Build-A-Bear's Shark Week Collection Makes The Sea-Dwelling Predators Absolutely Precious
When you think of cute and cuddly characters that your child might want to snuggle with at bedtime, you’re probably thinking along the lines of the lamb, teddy bear, puppy dog, or kitty cat variety. But Build-A-Bear’s Shark Week collection just might have you rethinking your stance on sharks and their fierceness factor — and have you finding these predators quite precociously precious instead.
Just in time for the Discovery Channel’s beloved Shark Week, the stuffed animals are the latest addition to the Build-A-Bear line. The collection is available both online and in stores, and offers little fishies the chance to stuff (and become smitten with) their own adorable sharks. The sharks come in two different species — a whale shark and a tiger shark. Each one measures 16 inches tall, so they’re a substantial size, which makes snoozing together or a day at the park fun.

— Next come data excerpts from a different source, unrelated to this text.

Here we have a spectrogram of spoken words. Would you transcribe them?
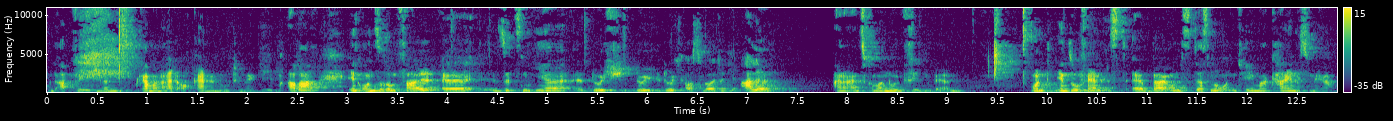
und abwesend. Dann kann man halt auch keine Note mehr geben. Aber in unserem Fall äh, sitzen hier äh, durch, durch, durchaus Leute, die alle eine 1,0 kriegen werden. Und insofern ist äh, bei uns das Notenthema keines mehr.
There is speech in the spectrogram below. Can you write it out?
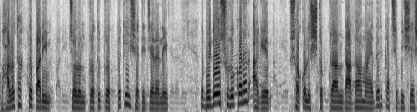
ভালো থাকতে পারি? চলুন প্রতি প্রত্যেকেই সেটি জেনে নিই। তো ভিডিও শুরু করার আগে সকল ইষ্টপ্রাণ দাদা মায়েদের কাছে বিশেষ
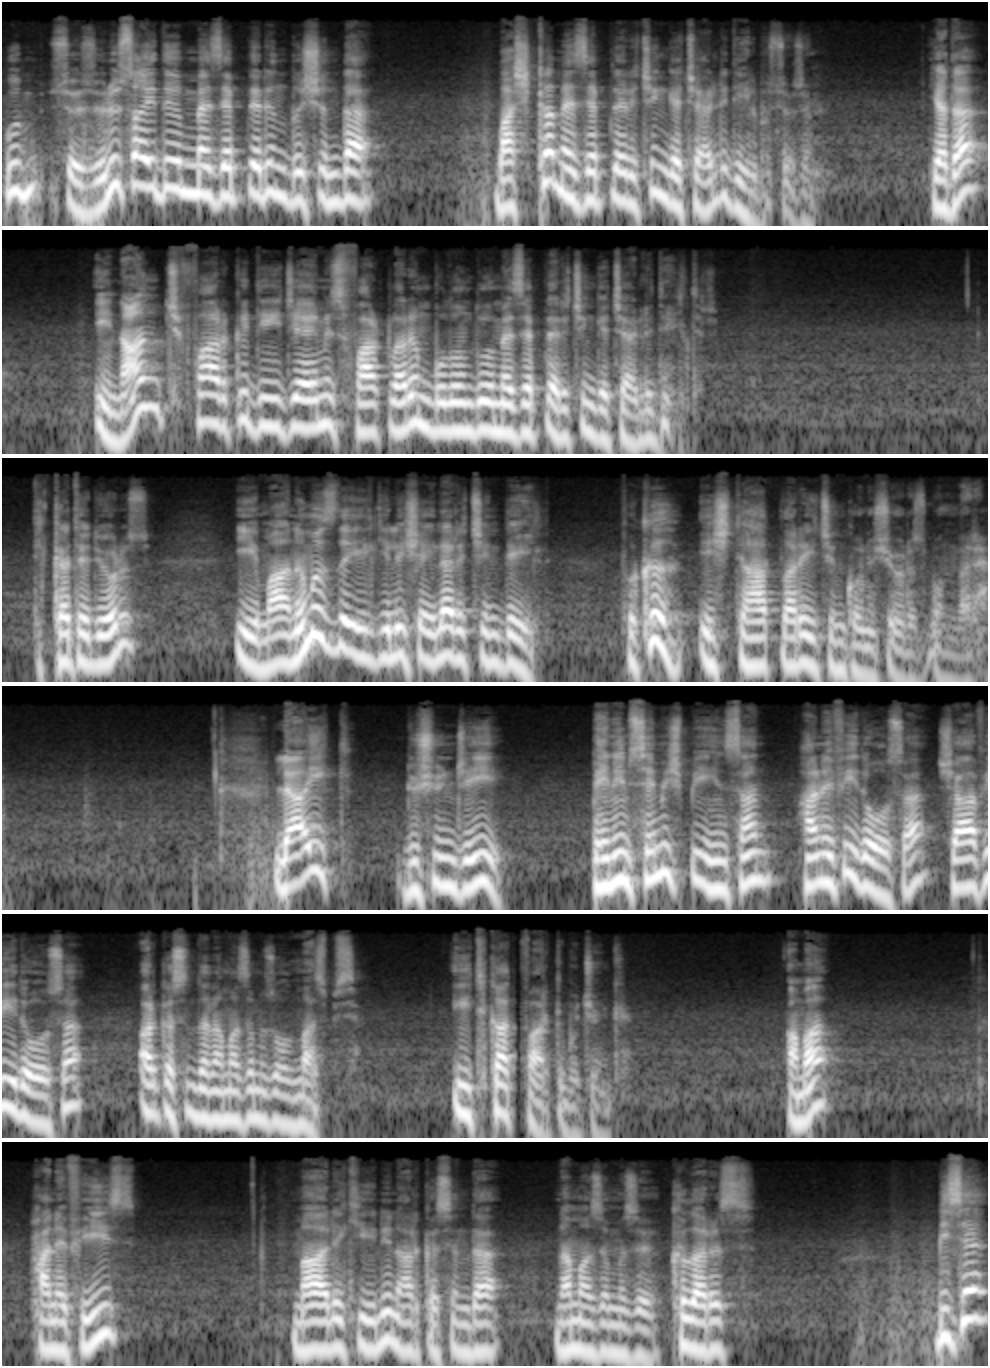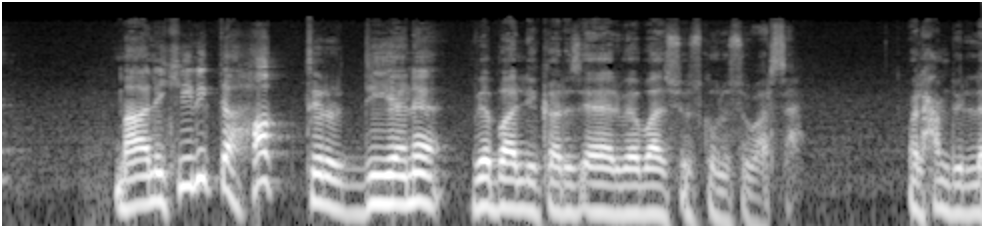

As for the sharks themselves, well, they’re super cute. Build-A-Bear has managed to play up the charming (think big eyes) while minimizing the scary (i.e. the size of their chompers), which could be traumatic for little kids. Because who would want to play with a toy that could potentially eat them, right?
Your child can choose between the Shark Week Tiger Shark or the Shark Week Whale Shark. Both retail for $29, and bear the traditional Build-A-Bear logo on the right fin. The sharks also sport the Discovery Channel’s Shark Week logo, reminding adults to tune in to Discovery Channel’s epic Shark Week, which runs from July 28 through August 4.
Naturally, your shark shouldn’t swim around naked, so he’s going to need some stylish attire. Have no fear, there are super cute outfits for your sweet little shark to splash around in. You can choose from a Red & Blue Shark Week 2-pc Swim Set ($14), or even a Shark Week Hawaiian Shirt ($8). As for accessories, he can wear a Shark Week Hat ($7), which might be a little overkill (no pun intended), or he might swing a Surfboard ($8) under his arm and do an aerial. (Bonus points for the crafty moms out there who cut out a mock shark bite on the board.) But if you’re thinking of purchasing a voice box for your shark boy, you can just keep on swimming. Sharks don’t have the capability to make sound, reported PBS, so you might be able to save some dollars there.
The other cool factor is that by introducing sharks as friends and not foes, it makes them less menacing in a way and more relatable. In fact, if you’re looking to make an educational moment out of the shopping experience, you can explain the major differences between the sharks (a whale shark is the largest known fish alive, reported National Geographic, while the tiger shark’s noteworthy stripes fade when it becomes an adult). While both are predators, the whale shark is a filter feeder and is gentler, while a tiger shark has an appetite for almost anything.
Sadly, since the sharks are plush, they’re not exactly water-resistant, which might lead to some tears when you have to explain to your little one why Sharkie can’t take a dip with him at the pool or beach. But he can make major waves in the family’s washing machine, which should restore him back to his original beauty (just make sure to remove his voice box if you do opt to get one).
So when you swing by Build-A-Bear expecting to build, say, a horse or a unicorn, don’t be surprised if your child chooses to take a bite out of the moment by opting for these splashtastic sharks instead. Even if you’re not into sharks because, you know, they’re dangerous hunters who sometimes snack on unsuspecting swimmers, your child might be. And if at the end of the day, you wind up singing that "Baby Shark" song, blame Build-A-Bear (and Shark Week) for it.
All together now: “Baby Shark, doo doo doo doo doo doo… ”